Why Olivia Cooke Is Glad Not To Be In The First Episode Of House Of The Dragon
According to Vogue, early episodes of “House of the Dragon” feature a younger version of Alicent Hightower (Emily Carey), a move that helps flesh out the character’s long-term relationship with her father. As an unintended byproduct, this narrative choice also helped Olivia Cooke at the world premiere of the show’s first episode.
Unlike what Cooke called previous “excruciating” experiences, Cooke said she enjoyed the “House of the Dragon” premiere. So what made this premiere different? “It was actually amazing to see a premiere and not have to worry about your face popping up,” Cooke said. “Just being able to watch it as a punter was fabulous and seeing all of my friends faces 100 times bigger, but not mine. I had a great time!”
According to Sparc, Cooke’s aversion to seeing himself on screens is actually shared by many actors in Hollywood and, in a broader sense, by the general public. Interestingly, this phenomenon goes far beyond general embarrassment. In fact, it’s a well-documented combination of a concept known as the “simple exposure effect” and confirmation bias. The simple exposure effect indicates that people are generally more comfortable with things they see often, and since we often see ourselves in a mirror, the images taken by cameras cause our attributes to be reversed.
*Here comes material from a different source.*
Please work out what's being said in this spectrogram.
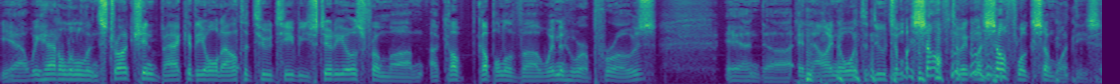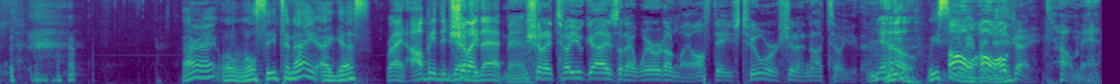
Yeah, we had a little instruction back at the old Altitude TV studios from um, a cou- couple of uh, women who are pros, and uh, and now I know what to do to myself to make myself look somewhat decent. All right. Well, we'll see tonight, I guess. Right. I'll be the judge Should I of that, man. Should I tell you guys that I wear it on my off days too, or should I not tell you that? no. We see Oh, you every oh, day. okay. Oh, man.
This means that we unconsciously see a distorted version of ourselves, so subjects generally don’t benefit from the experience.
Still, let’s at least hope most viewers enjoy “House of the Dragon” when it premieres on HBO on August 21st.